• [Problem]: Print the data below verbatim, minus images.
[Information shown]
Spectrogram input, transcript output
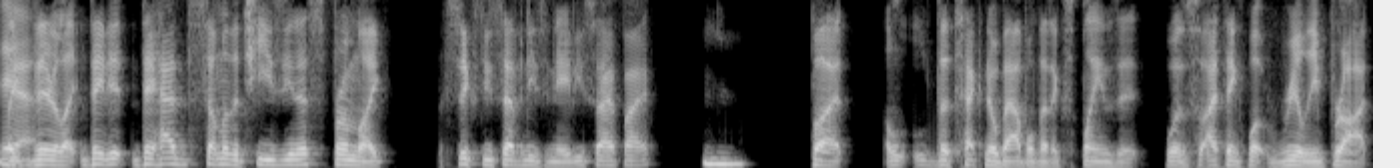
Yeah, Like they're like they did they had some of the cheesiness from like 60s, 70s, and 80s sci-fi, Mhm. but uh, the techno babble that explains it was I think what really brought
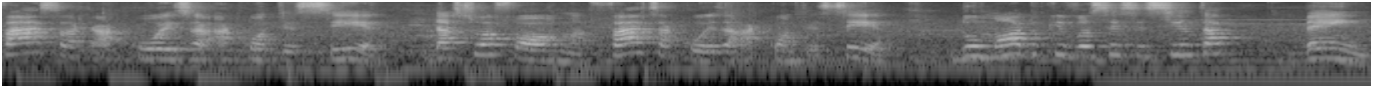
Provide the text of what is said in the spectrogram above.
faça a coisa acontecer da sua forma, faça a coisa acontecer do modo que você se sinta bem.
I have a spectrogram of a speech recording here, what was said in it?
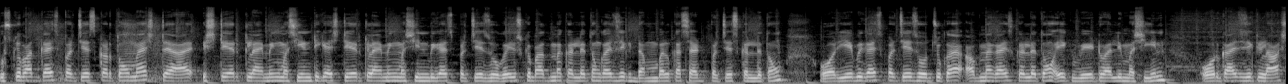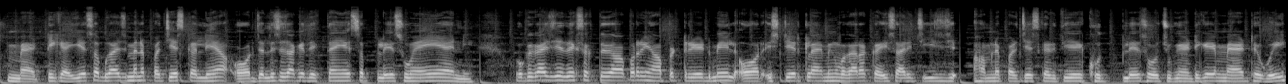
उसके बाद गाइज़ परचेस करता हूँ मैं स्टेयर क्लाइंबिंग मशीन ठीक है? स्टेयर क्लाइंबिंग मशीन भी गैस परचेज हो गई। उसके बाद मैं कर लेता हूँ गैस एक डंबल का सेट परचेज कर लेता हूँ। और ये भी गैस परचेज हो चुका है। अब मैं गैस कर लेता हूँ एक वेट वाली मशीन और गैस एक लास्ट मैट ठीक है? ये सब गैस मैंने परचेज कर लिया और जल्दी से जाके देखते हैं ये सब प्लेस हुए हैं या नहीं। ओके गाइज़ ये देख सकते हो यहाँ पर यहाँ पर ट्रेडमिल और स्टेयर क्लाइंबिंग वगैरह कई सारी चीज़ हमने परचेस करी थी। ये खुद प्लेस हो चुके हैं, ठीक है? ये मैट हो गई,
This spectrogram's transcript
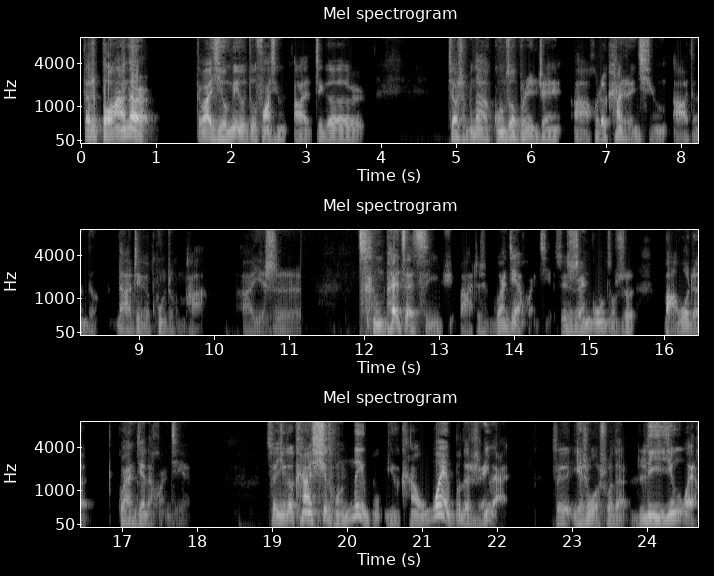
但是保安那儿，对吧？有没有都放行啊？这个叫什么呢？工作不认真啊，或者看人情啊等等，那这个控制恐怕啊也是 成败在此一举吧。这是关键环节，所以人工总是把握着关键的环节。所以一个看系统内部，一个看外部的人员，所以也是我说的里应外合。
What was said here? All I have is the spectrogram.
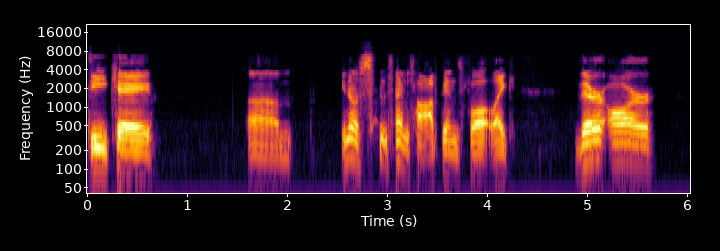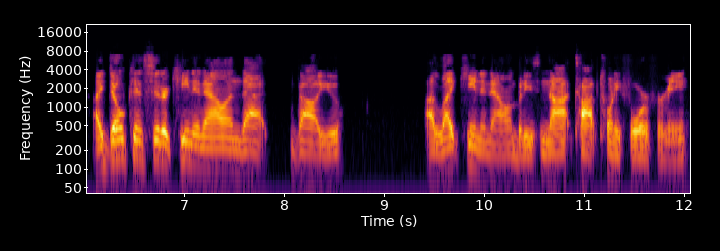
DK. Um, you know, sometimes Hopkins fall. Like there are, I don't consider Keenan Allen that value. I like Keenan Allen, but he's not top 24 for me.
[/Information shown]
• [Finished task]:
Spectrogram input, transcript output
Yeah, Like they're like they did they had some of the cheesiness from like 60s, 70s, and 80s sci-fi, Mhm. but uh, the techno babble that explains it was I think what really brought
Provide the text of what is said in the spectrogram above.
faça a coisa acontecer da sua forma, faça a coisa acontecer do modo que você se sinta bem.
I have a spectrogram of a speech recording here, what was said in it?
उसके बाद गाइज़ परचेस करता हूँ मैं स्टेयर क्लाइंबिंग मशीन ठीक है? स्टेयर क्लाइंबिंग मशीन भी गैस परचेज हो गई। उसके बाद मैं कर लेता हूँ गैस एक डंबल का सेट परचेज कर लेता हूँ। और ये भी गैस परचेज हो चुका है। अब मैं गैस कर लेता हूँ एक वेट वाली मशीन और गैस एक लास्ट मैट ठीक है? ये सब गैस मैंने परचेज कर लिया और जल्दी से जाके देखते हैं ये सब प्लेस हुए हैं या नहीं। ओके गाइज़ ये देख सकते हो यहाँ पर यहाँ पर ट्रेडमिल और स्टेयर क्लाइंबिंग वगैरह कई सारी चीज़ हमने परचेस करी थी। ये खुद प्लेस हो चुके हैं, ठीक है? ये मैट हो गई,
This spectrogram's transcript
但是保安那儿，对吧？有没有都放行啊？这个叫什么呢？工作不认真啊，或者看人情啊等等，那这个控制恐怕啊也是 成败在此一举吧。这是关键环节，所以人工总是把握着关键的环节。所以一个看系统内部，一个看外部的人员，所以也是我说的里应外合。
What was said here? All I have is the spectrogram.
DK. Um, you know, sometimes Hopkins fall. Like there are, I don't consider Keenan Allen that value. I like Keenan Allen, but he's not top 24 for me.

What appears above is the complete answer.